> Data provided:
▽
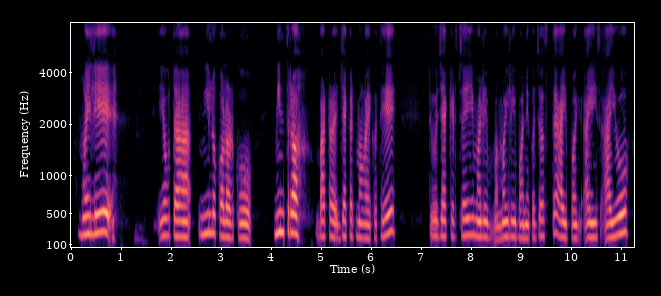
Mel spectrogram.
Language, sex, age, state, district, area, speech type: Nepali, female, 30-45, West Bengal, Kalimpong, rural, spontaneous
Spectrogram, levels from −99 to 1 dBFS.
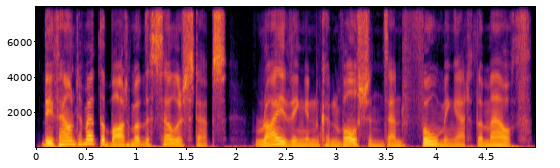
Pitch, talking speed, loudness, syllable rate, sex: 145 Hz, 215 wpm, -17 LUFS, 5.2 syllables/s, male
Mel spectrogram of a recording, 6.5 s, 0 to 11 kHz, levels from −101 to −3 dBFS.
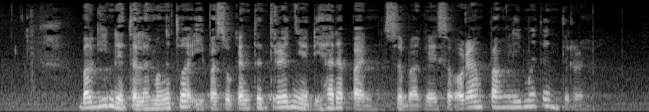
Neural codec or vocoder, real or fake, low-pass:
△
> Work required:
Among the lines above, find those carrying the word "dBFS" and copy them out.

> Reply to the task:
Spectrogram, levels from −99 to 1 dBFS.
Mel spectrogram of a recording, 6.5 s, 0 to 11 kHz, levels from −101 to −3 dBFS.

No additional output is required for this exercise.